Sales of new cars and trucks rose by double-digit percentages at most major automakers in October, and companies are raising their expectations for the rest of the year. U.S. sales rose 14% to nearly 1.5 million, according to Autodata Corp. It was the best October since 2001, when zero-percent financing offers after the Sept. 11 terrorist attacks pushed sales to 1.6 million, according to the LMC Automotive forecasting firm.
Strong consumer demand, easy credit and generous incentives combined to fill dealer showrooms In September. The industry sold 1.44 million cars and light trucks last month, up 15.8% from a year ago.
Monthly U.S. auto sales are expected to fall for the first time in 19 months in August, but analysts say it’s a blip caused by a later-than-usual Labor Day rather than a softening of consumer demand. Still, that could be enough to halt Fiat Chrysler Automobiles’ streak of consecutive year-over-year gains after 64 months.
As the industry awaits a wave of new and updated product, July’s U.S. sales performance is lifting hopes that 2015 could near the industry’s all-time sales record.
Summer deals to clear out 2015 models helped lure shoppers to showrooms in July, which resulted in sales records for several automakers. Fiat Chrysler, Ford and General Motors reported sales figures that marked their best July since before the recession.
Americans are buying new cars and trucks at the strongest rate since 2001 and spending more on pickups, SUVs and luxury models. But there are warning signs on the horizon. “We’re entering into uncharted territory,” said John Humphrey, of J.D. Power & Associates. “There will likely be an increase in interest rates. Even a 50 basis point move will have an impact on car sales.
U.S. auto sales have shown no signs of weakening this month after a blowout performance in May, with forecasters projecting an industrywide gain of about 5% to close out the best spring in a decade. Forecasters at LMC Automotive and Kelley Blue Book each raised their full-year sales forecasts to 17.1 million units.
Automakers enjoyed a spectacular run in May as U.S. sales totaled 1,634,954 light vehicles, the most ever recorded for the month. Pickups were a particular pocket of strength, both big and small. And GM had a great truck month.

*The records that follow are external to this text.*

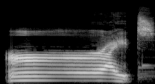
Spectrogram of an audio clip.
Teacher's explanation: bagian ujung lidah tidak menyentuh bagian alveolar dan tidak juga menyentuh bagian langit-langit mulut. Dan biasanya lidah dalam konsonan R atau dalam penyebutan konsonan R bentuk melengkung.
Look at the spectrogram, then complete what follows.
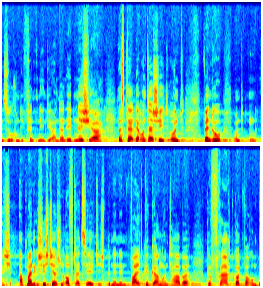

U.S. auto sales rose for the 13th-straight month in March as the industry rode improving weather and strong truck sales to a slim 0.5% advance despite declines by some major players.
The average number of new-vehicles sales per dealership last year marked the third consecutive year of improvement, surging nearly 50 units to reach a record 921 units sold per store, according to a study by Urban Science.
New vehicle sales rose 14% to 1.15 million, according to Autodata Corp. It was the best January in nine years. Car buyers found a few deals, but they were also attracted to popular new vehicles such as the Ford F-150 and Jeep Cherokee. General Motors led the way with an 18% gain over last January.
Forecasters say U.S. auto sales have begun 2015 much stronger than 2014, when a deep freeze kept shoppers away from many dealerships in much of the country. General Motors is expected to post nearly a 20% increase, with the other Detroit 3 automakers also on track for double-digit gains.
Car dealers expect 2015 to be another good year, though perhaps not quite as good as 2014. Looking ahead, they’re adding headcount, but they see more revenue potential in used vehicles than new ones.